My Favorite Class Last Term

My Favorite Class Last Term

Wouldn’t it be neat to look at something magnified to tens of thousands its normal size—so much that you can see the individual hair follicles on an ant (and realize it’s just as furry as a dog)? Or to fabricate an LED from scratch, doping the semiconductor and etching out the contacts, all to be rewarded by a tiny yet brilliant red light? Or to design a microfluidic device, drawing it in AutoCAD, making the mold out of a silicon wafer, and after producing each polymer layer, watching blue ink flow through the tiny channels?

Yes, yes, and yes, as I learned last term in APh 109, Introduction the Micro/Nanofabrication Laboratory. I took the class to fulfill one of therequirements for the electrical engineering major. There were no lectures; instead, groups of three or four of us met two evenings each week with a TA to do the labs. My group actually included my chemistry TA from last year, since graduate students also take the class to learn fabrication methods. Homework consisted of background reading and lab reports.

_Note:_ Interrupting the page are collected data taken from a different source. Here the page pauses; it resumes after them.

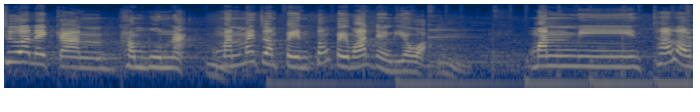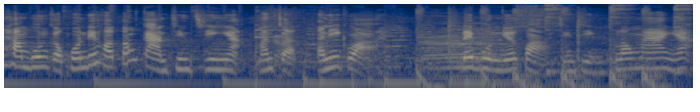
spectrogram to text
เชื่อในการทำบุญอะ มันไม่จำเป็นต้องไปวัดอย่างเดียวอะ อืม มันมีถ้าเราทำบุญกับคนที่เขาต้องการจริงๆอะมันจะอันนี้กว่าได้บุญเยอะกว่าจริงๆลองมาอย่างเงี้ย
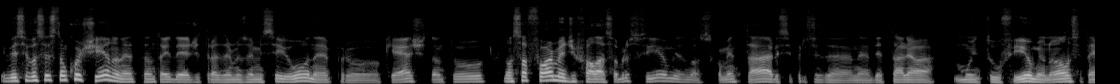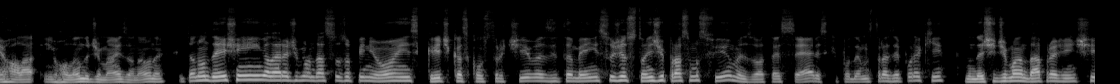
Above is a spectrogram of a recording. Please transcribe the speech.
e ver se vocês estão curtindo, né? Tanto a ideia de trazermos o MCU, né, pro cast, tanto nossa forma de falar sobre os filmes, nossos comentários, se precisa, né, detalhar muito filme ou não, se tá enrola enrolando demais ou não, né? Então não deixem, galera, de mandar suas opiniões, críticas construtivas e também sugestões de próximos filmes ou até séries que podemos trazer por aqui. Não deixe de mandar pra gente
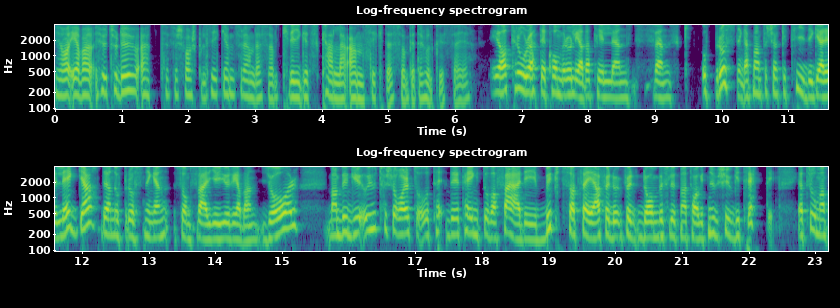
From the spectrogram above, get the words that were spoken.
Ja, Eva, hur tror du att försvarspolitiken förändras av krigets kalla ansikte, som Peter Hultqvist säger? Jag tror att det kommer att leda till en svensk upprustning, att man försöker tidigare lägga den upprustningen som Sverige ju redan gör. Man bygger ut försvaret och det är tänkt att vara färdigbyggt så att säga för, för de beslut man har tagit nu 2030. Jag tror man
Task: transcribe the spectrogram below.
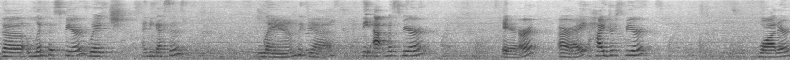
the lithosphere, which, any guesses? Land, yes. The atmosphere, air, all right. Hydrosphere, water,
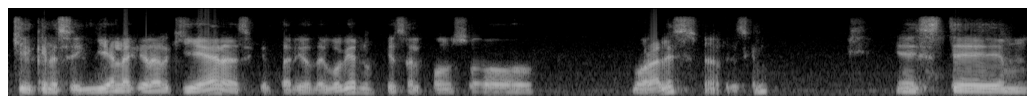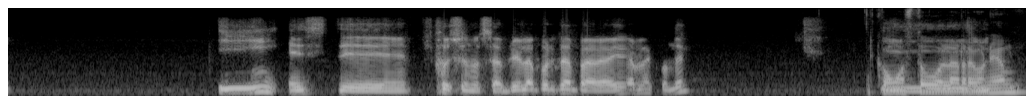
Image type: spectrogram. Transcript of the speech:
que el que le seguía en la jerarquía era el secretario de gobierno, que es Alfonso Morales, Este, y este, pues se nos abrió la puerta para ir a hablar con él. ¿Cómo estuvo la reunión?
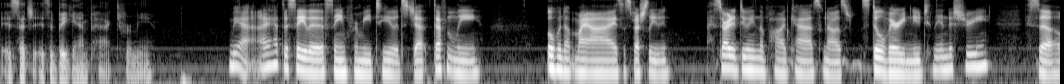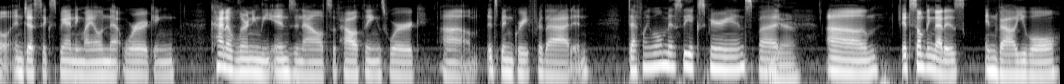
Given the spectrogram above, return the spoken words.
is such a, it's a big impact for me. Yeah, I have to say the same for me too. It's just definitely opened up my eyes, especially I started doing the podcast when I was still very new to the industry. So, and just expanding my own network and kind of learning the ins and outs of how things work. Um, it's been great for that. And definitely will miss the experience, but yeah. um, it's something that is invaluable.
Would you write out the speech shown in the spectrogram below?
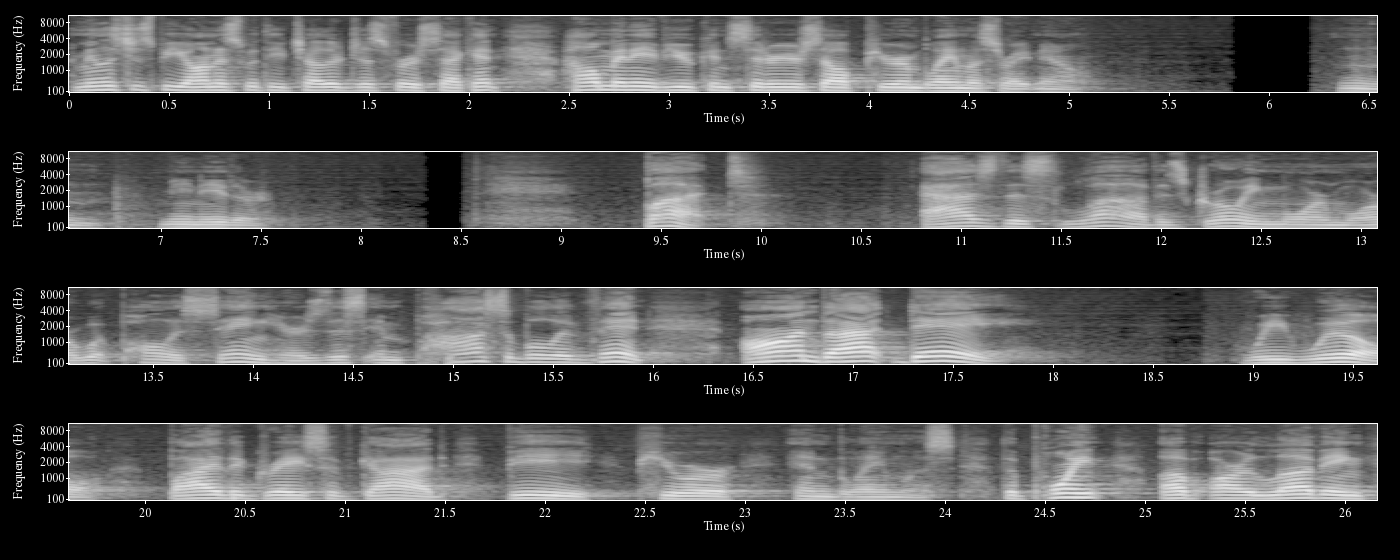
I mean, let's just be honest with each other just for a second. How many of you consider yourself pure and blameless right now? Hmm, me neither. But as this love is growing more and more, what Paul is saying here is this impossible event. On that day, we will, by the grace of God, be pure and blameless. The point of our loving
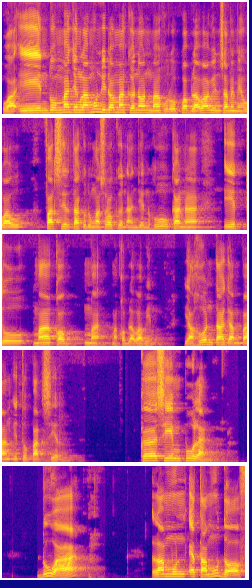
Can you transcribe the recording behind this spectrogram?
wa in dumma jeung lamun didomah ke naon ma huruf qabla wawin samemeh wawu. Faksir ta kudu ngasrokeun anjeun hu kana. Itu maqab ma maqabla wawin yahuntah gampang itu paksir. Kesimpulan. Dua lamun eta mudof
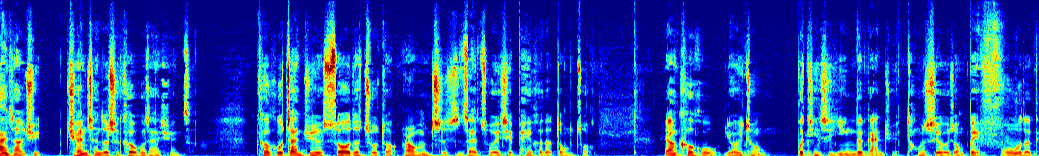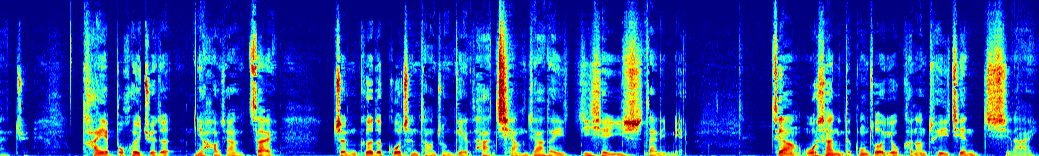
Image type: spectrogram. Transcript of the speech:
看上去全程都是客户在选择，客户占据了所有的主动，而我们只是在做一些配合的动作，让客户有一种不仅是赢的感觉，同时有一种被服务的感觉，他也不会觉得你好像在整个的过程当中给了他强加的一一些意识在里面，这样我想你的工作有可能推荐起来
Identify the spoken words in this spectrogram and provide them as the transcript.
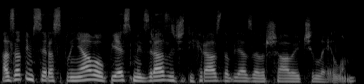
a zatim se rasplinjavao u pjesme iz različitih razdoblja završavajući Lejlom.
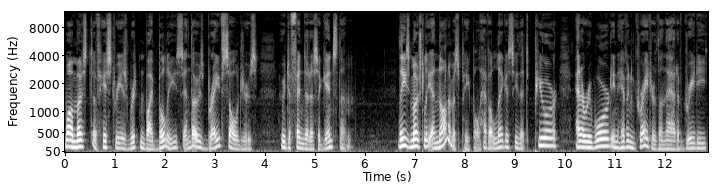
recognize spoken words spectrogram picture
While most of history is written by bullies and those brave soldiers who defended us against them, these mostly anonymous people have a legacy that's pure and a reward in heaven greater than that of greedy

Our first project was to fabricate LEDs, or light emitting diodes, which are used in light bulbs, Christmas lights, and many other. If you’ve taken physics, you may have heard of doping, a practice used to make LEDs, among many other semiconductor-based electronic devices. Doping makes a semiconductor into more-or-less a conductor by adding extra free charges which can move around, i.e. carry current. When I briefly learned about doping in high school, I imagined the process to be unimaginably complex and precise. However, the technique we used, thermal diffusion, was surprisingly simple. We just put the semiconductor chip into a container with a piece of material containing the element we wanted to dope with, heated them up really hot, waited a while, and that was that. We now had a p-type semiconductor.

One of the LEDs we fabricated on the chip. The shiny circle on top is a thin layer of gold which served as an electrical contact for powering the LED.

Our next project was electron-beam lithography. Electron beam lithography, or EBL, is a method for drawing tiny shapes on a silicon chip. To do EBL, you coat a chip with drops of a particular liquid called photoresist, heat it up until the liquid gels, and then use a machine to shoot electrons at the surface, as if coloring in the region you want to erase the photoresist from. Being bombarded by electrons changes the solubility of the photoresist, and so afterward, when you wash the chip with a particular chemical, you’re left with the desired pattern.

In another project, we took this a step further, and instead of stopping with the design in photoresist, we actually etched it into the silicon chip. To do this, we let the chip sit in a really nasty chemical which eats into silicon but can’t get through the photoresist. After washing everything off, the pattern was etched into the chip itelf. For this project, we used a template pattern—some boring rectangles.

The next project, using a scanning electron microscope, didn’t involve designing or building anything, but was my absolute favorite. Here’s why:

The last project I’m going to describe is microfluidics. Microfluidic devices are, simply, devices that handle microliters (cubic millimeters) of liquid. They’re used for a variety of purposes, such as sorting cells for molecular screening or drug discovery. Our device was made from a clear, firm but squishy polymer. It had channels cut out inside it and inlet holes for injecting liquid with tiny syringes. We made the molds for the polymer layers out of silicon chips, etching out our designs using the same techniques as in past projects.

I generally enjoy lab classes, but this one was particularly fun because the projects involved buzzwords like “microfluidics,” “etching,” and “scanning electron microscope,” which I’d heard before in research seminars and held in a kind of distant awe. It was exciting to get to actually use these techniques that are involved in the cutting edge of research.